In LinkedIn, I recently forwarded a post by Martin Lush entitled “Don’t Blame the Person – Fix the System!” One outcome for me from that is that it started a variety of side conversations with other people in the industry. One area of conversation that came up is that of testing, as a general topic and, today, I want to share my own thoughts on testing.
Regulated Versus Non-Regulated
Software must be tested properly whether it goes to a regulated or a non-regulated area. If your project is not a regulated project, you still need appropriate testing. The main difference is that the regulated implementation gets more specific documentation with more specific names and structure than a non-regulated project might. With that, the non-regulated project doesn’t necessarily get less documentation or less structure, but it is dictated more by good software lifecycle management practices than by a regulatory agency.
There are several purposes for doing a rigorous job of testing software. If you’re regulated, it’s because you must show that your system is in-control. But for any system, at all, the purpose is so that it does what it’s supposed to do (which is really just what being “in control” is about, if you think about it).

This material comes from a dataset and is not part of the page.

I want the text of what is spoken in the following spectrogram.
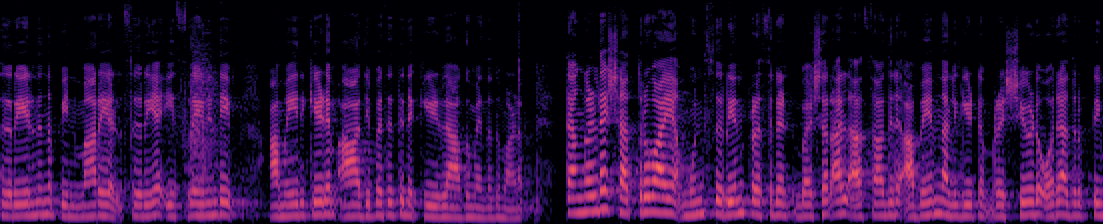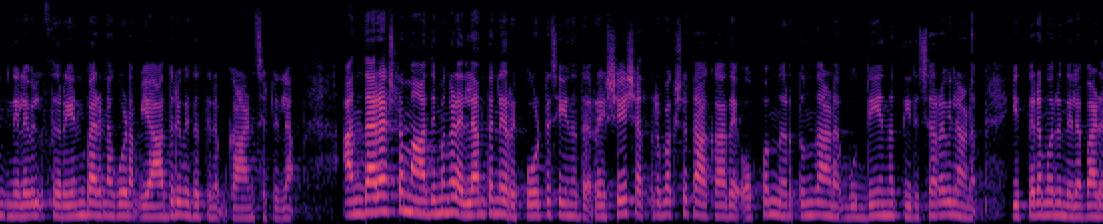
സിറിയയിൽ നിന്ന് പിന്മാറിയാൽ സിറിയ ഇസ്രയേലിന്റെയും അമേരിക്കയുടെയും ആധിപത്യത്തിന് കീഴിലാകുമെന്നതുമാണ്. തങ്ങളുടെ ശത്രുവായ മുൻ സിറിയൻ പ്രസിഡന്റ് ബഷർ അൽ അസാദിന് അഭയം നൽകിയിട്ടും റഷ്യയുടെ ഒരതൃപ്തിയും നിലവിൽ സിറിയൻ ഭരണകൂടം യാതൊരു വിധത്തിലും കാണിച്ചിട്ടില്ല. അന്താരാഷ്ട്ര മാധ്യമങ്ങളെല്ലാം തന്നെ റിപ്പോർട്ട് ചെയ്യുന്നത് റഷ്യയെ ശത്രുപക്ഷത്താക്കാതെ ഒപ്പം നിർത്തുന്നതാണ് ബുദ്ധി എന്ന തിരിച്ചറിവിലാണ് ഇത്തരമൊരു നിലപാട്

We should never have the idea that our users should test for us. By the time we get to user acceptance testing, regulated or not, we should feel we have done our best to eradicate errors. And then, we must prepare ourselves for the errors the users will find and ensure we have proper time allotted to address those because their tests will be different than ours and will find a different variety of issues – issues that we might have missed.
General Good Habits
For those out there who say it doesn’t apply to LIMS, ELN, LES or SDMS systems or because their system has “configuration” or “scripting” instead of code, that’s not entirely true. Some configuration is so complex it must be tested. Some “scripting” creates more programming than if we just used some standard programming language. So, we can make excuses to avoid testing but that’s all they are is excuses.
And to those who say “I can’t because I don’t know how” then you just have to learn how to do it. Get out there and talk to the others in your industry about what they do and learn from them.
If you’re putting together your project plan, right about now, or if you’re getting ready to do any type of testing, there are some good habits to follow. In my next blog post, I will make a short list of a few things I believe to be crucial to this effort.